**What is needed**
Return the line containing "Transcript for a" and every line beneath it through the end of the entries below, unchanged. Pictures stay out.
Data to use below:
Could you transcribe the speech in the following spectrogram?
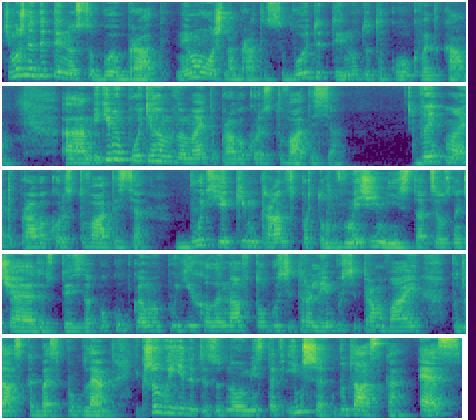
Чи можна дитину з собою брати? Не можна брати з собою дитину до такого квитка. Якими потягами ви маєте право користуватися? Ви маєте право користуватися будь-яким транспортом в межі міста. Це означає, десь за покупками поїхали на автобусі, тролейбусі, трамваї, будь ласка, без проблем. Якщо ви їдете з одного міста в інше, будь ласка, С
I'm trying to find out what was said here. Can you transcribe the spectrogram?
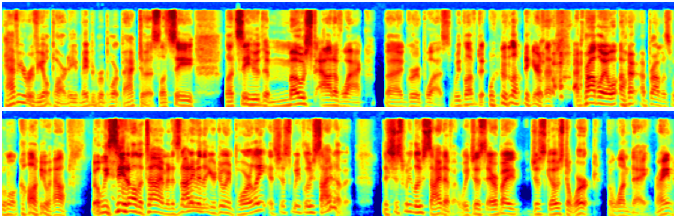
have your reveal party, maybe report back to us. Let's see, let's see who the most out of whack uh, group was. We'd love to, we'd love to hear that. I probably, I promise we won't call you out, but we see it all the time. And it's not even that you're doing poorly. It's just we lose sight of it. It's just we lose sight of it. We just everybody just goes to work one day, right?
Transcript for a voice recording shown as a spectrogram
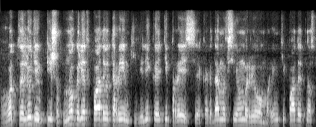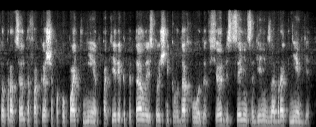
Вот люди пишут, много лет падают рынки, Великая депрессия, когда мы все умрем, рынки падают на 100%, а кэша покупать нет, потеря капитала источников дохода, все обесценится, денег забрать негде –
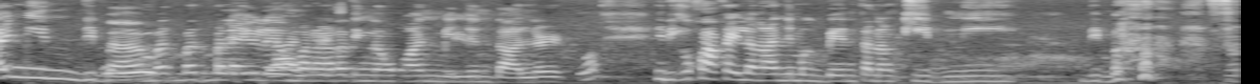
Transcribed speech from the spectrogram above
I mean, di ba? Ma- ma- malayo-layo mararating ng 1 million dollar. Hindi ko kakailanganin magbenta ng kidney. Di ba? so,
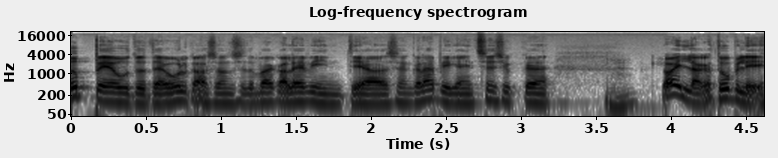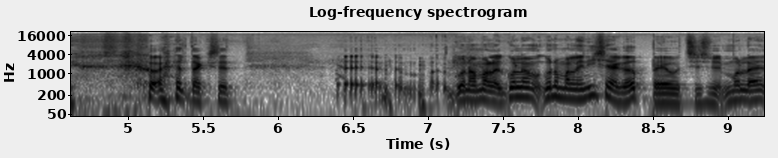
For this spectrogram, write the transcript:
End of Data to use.
**Answer to this task**
Transcript for a voice recording shown as a spectrogram
Вот люди пишут, много лет падают рынки, Великая депрессия, когда мы все умрем, рынки падают на 100%, а кэша покупать нет, потеря капитала источников дохода, все обесценится, денег забрать негде –
Transcribed speech from the spectrogram above
I mean, di ba? Ma- ma- malayo-layo mararating ng 1 million dollar. Hindi ko kakailanganin magbenta ng kidney. Di ba? so,
For this spectrogram, write the transcript:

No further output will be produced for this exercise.